Cardiovascular services are an important practice area for Centra and an important element in the organization's strategic planning. "If our steering committee is discussing the possibility of expanding services in areas that have not had adequate access to specialists," says Meador, "I can quickly compare the volume of procedures in a given service area to national utilization rates." Information about medical needs in certain geographical areas helps determine whether expanded facilities are viable and useful to the community.
Meador can also analyze medical practice down to a very granular level, such as how much of a given medicine is being used by a particular physician. "We provide a comprehensive dashboard for each physician summarizing their practice," continues Meador, "which helps them monitor whether they are using best practices."
At first, Meador recalls, when doctors were asked what they needed to know in order to improve their practice, they didn't know how to respond. "But now we are there," he says, "and the doctors are seeking information proactively." They can explore the outcomes in terms of complications, mortality and how they relate to length of stay and other factors. "Our emphasis is on quality of care," says Meador, "and the physicians see SAS as a way of helping them reach the highest possible standard."
Sometimes the goals of good healthcare and cost containment seem to be in opposition, but that is not necessarily the case. In fact, good quality care frequently leads to lower costs. For example, in cardiac care, the Solucient study shows that top-rated hospitals, which have lower mortality rates and quicker recoveries, also have costs for cardiovascular care that are 11% lower than other facilities. A study by the National Registry for Myocardial Infarction (NRMI, nrmi.org) placed Centra in the top 2% nationally for speed in getting heart attack patients from the ER to the cath lab and reopening the blocked blood vessels. Improved care reduces complications and length of stay, which in turn affects costs.
The longer the SAS system is in place, the more uses Centra has found for it. "We can look at whether certain drugs in our inventory have not been used for a specified period of time," says Price, "and then decide whether it makes sense to stock them." Carrying an unused inventory is wasteful of both space and money, particularly if medicines reach their expiration date before they are used. Centra also examined their discharge process and found that in some cases patients were not being discharged on weekends. That data was then shown to doctors and discharge planners who worked together to schedule discharges for the weekends. Centra was able to reduce length of stay, which improved patient satisfaction and reduced costs.
In addition to the larger issues such as medical outcomes and financial information, the development and use of SAS has improved quality in seemingly small areas. Administrative staff have realized that the zip code data they input is being used for reporting and planning purposes, and therefore they have a heightened awareness of the importance of accuracy in data entry.
Questioned about why Centra has achieved such high standards in cardiovascular care (and other areas—it also ranked in the top 2% nationally for orthopedics), Meador first cites the dedication and commitment of the individuals who provide the care at its facilities. Next is the teamwork among those individuals.
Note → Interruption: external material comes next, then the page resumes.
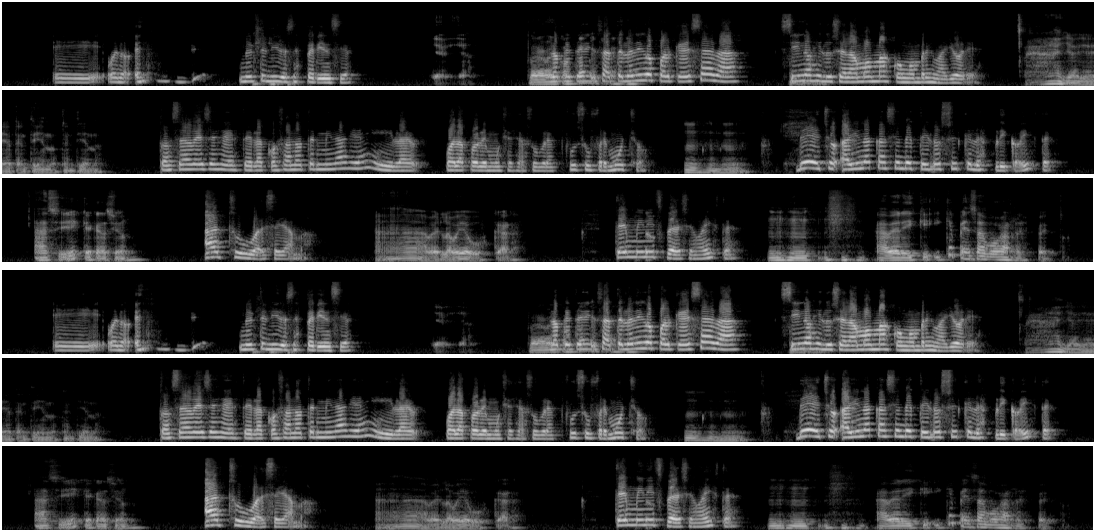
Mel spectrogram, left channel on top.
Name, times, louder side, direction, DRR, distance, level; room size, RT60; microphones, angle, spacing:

But he is quick to add that without SAS, the staff would be hard pressed to get the information they needed to make the best decisions for its patients and the organization. Business intelligence has been effectively used at Centra to support its primary objective of top quality medical care and leadership in its field.
Judith Lamont is a research analyst with Zent